**Required work**
After locating the line containing "Speech recording spectrogram, transcript" in the entries below, please write out that line and the rest through the end exactly. Omit pictures.
________
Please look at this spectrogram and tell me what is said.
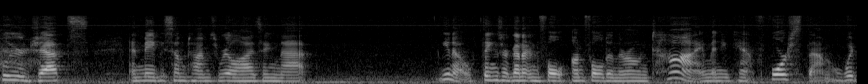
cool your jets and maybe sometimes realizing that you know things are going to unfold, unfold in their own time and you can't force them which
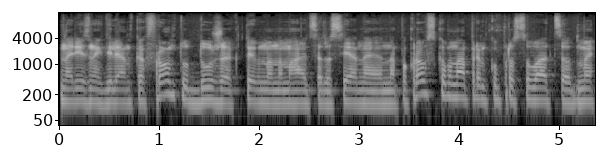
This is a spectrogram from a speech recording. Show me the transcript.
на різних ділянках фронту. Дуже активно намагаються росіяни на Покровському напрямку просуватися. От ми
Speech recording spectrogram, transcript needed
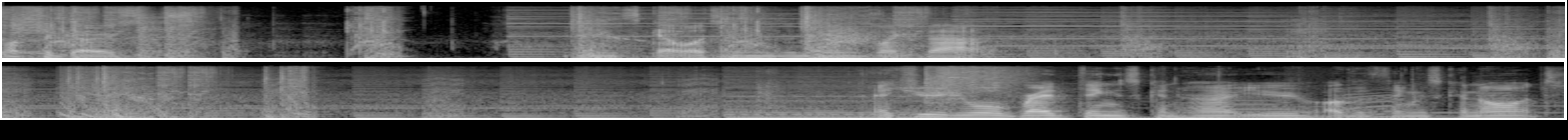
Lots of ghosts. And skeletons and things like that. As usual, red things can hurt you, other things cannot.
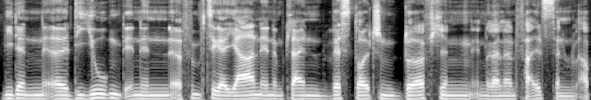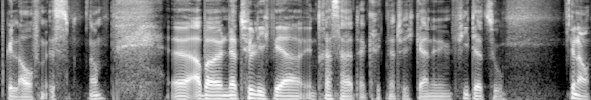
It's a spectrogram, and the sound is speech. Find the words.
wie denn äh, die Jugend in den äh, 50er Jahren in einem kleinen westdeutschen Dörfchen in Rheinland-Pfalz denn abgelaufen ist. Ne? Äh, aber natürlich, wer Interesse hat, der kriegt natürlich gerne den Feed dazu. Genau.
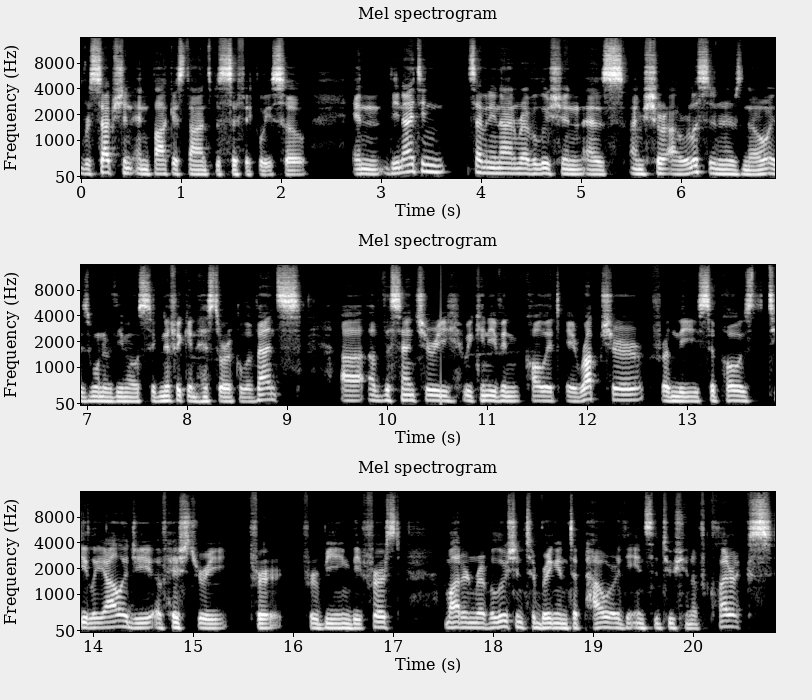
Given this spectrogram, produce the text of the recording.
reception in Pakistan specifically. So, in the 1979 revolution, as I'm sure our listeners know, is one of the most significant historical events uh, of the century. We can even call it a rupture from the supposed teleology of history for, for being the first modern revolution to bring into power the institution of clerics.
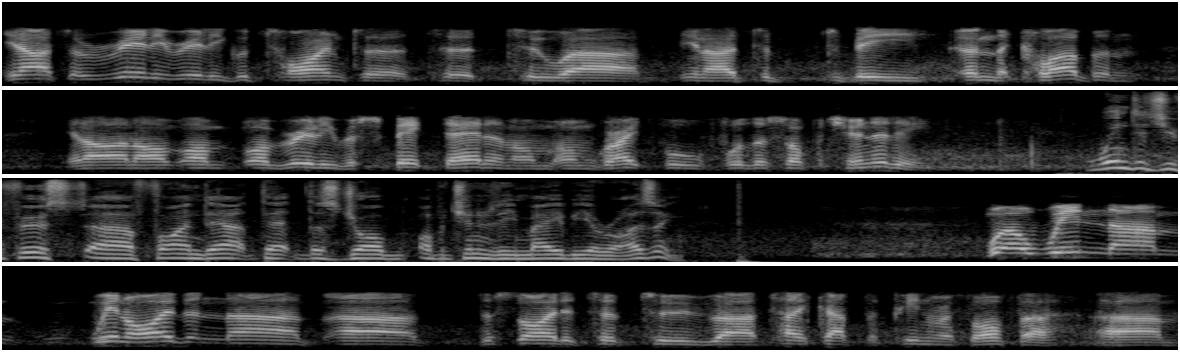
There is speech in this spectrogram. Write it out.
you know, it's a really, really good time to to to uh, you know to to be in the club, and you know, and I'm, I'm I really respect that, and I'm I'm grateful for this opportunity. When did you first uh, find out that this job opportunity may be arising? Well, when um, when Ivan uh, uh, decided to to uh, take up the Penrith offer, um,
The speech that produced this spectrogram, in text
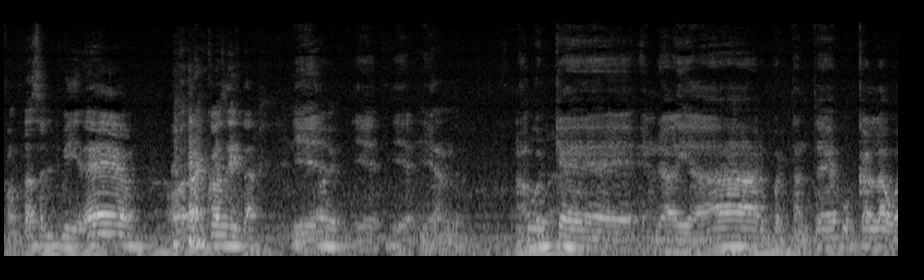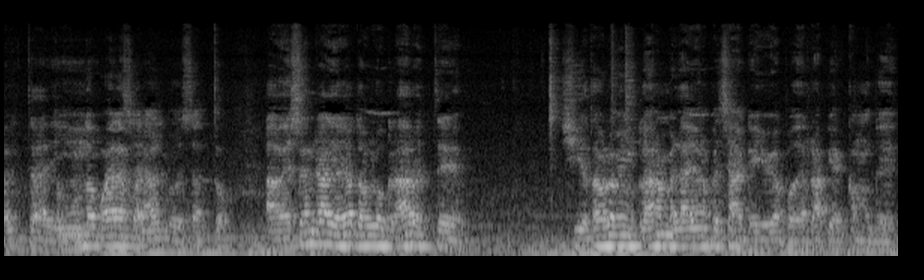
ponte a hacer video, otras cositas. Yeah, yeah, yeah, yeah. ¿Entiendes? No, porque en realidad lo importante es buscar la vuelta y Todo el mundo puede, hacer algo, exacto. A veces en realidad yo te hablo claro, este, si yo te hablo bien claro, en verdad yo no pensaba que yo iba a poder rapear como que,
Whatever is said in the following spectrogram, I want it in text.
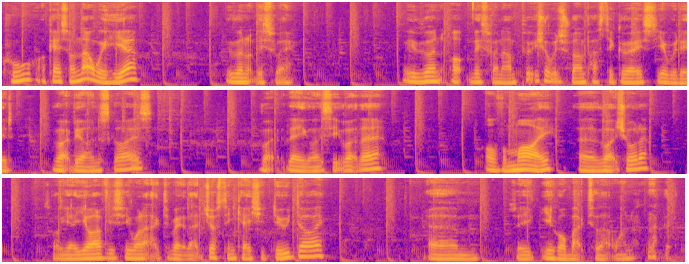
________
**Exercise solution**
Speech recording spectrogram, transcript needed
Lots of ghosts. And skeletons and things like that. As usual, red things can hurt you, other things cannot.
It's a spectrogram, and the sound is speech. Find the words.
wie denn äh, die Jugend in den äh, 50er Jahren in einem kleinen westdeutschen Dörfchen in Rheinland-Pfalz denn abgelaufen ist. Ne? Äh, aber natürlich, wer Interesse hat, der kriegt natürlich gerne den Feed dazu. Genau.
Given this spectrogram, produce the text of the recording.
reception in Pakistan specifically. So, in the 1979 revolution, as I'm sure our listeners know, is one of the most significant historical events uh, of the century. We can even call it a rupture from the supposed teleology of history for, for being the first modern revolution to bring into power the institution of clerics.
There is speech in this spectrogram. Write it out.
you know, it's a really, really good time to to to uh, you know to to be in the club, and you know, and I'm, I'm I really respect that, and I'm I'm grateful for this opportunity. When did you first uh, find out that this job opportunity may be arising? Well, when um, when Ivan uh, uh, decided to to uh, take up the Penrith offer, um,
The speech that produced this spectrogram, in text
ponte a hacer video, otras cositas. Yeah, yeah, yeah, yeah. ¿Entiendes? No, porque en realidad lo importante es buscar la vuelta y Todo el mundo puede, hacer algo, exacto. A veces en realidad yo te hablo claro, este, si yo te hablo bien claro, en verdad yo no pensaba que yo iba a poder rapear como que,
Whatever is said in the following spectrogram, I want it in text.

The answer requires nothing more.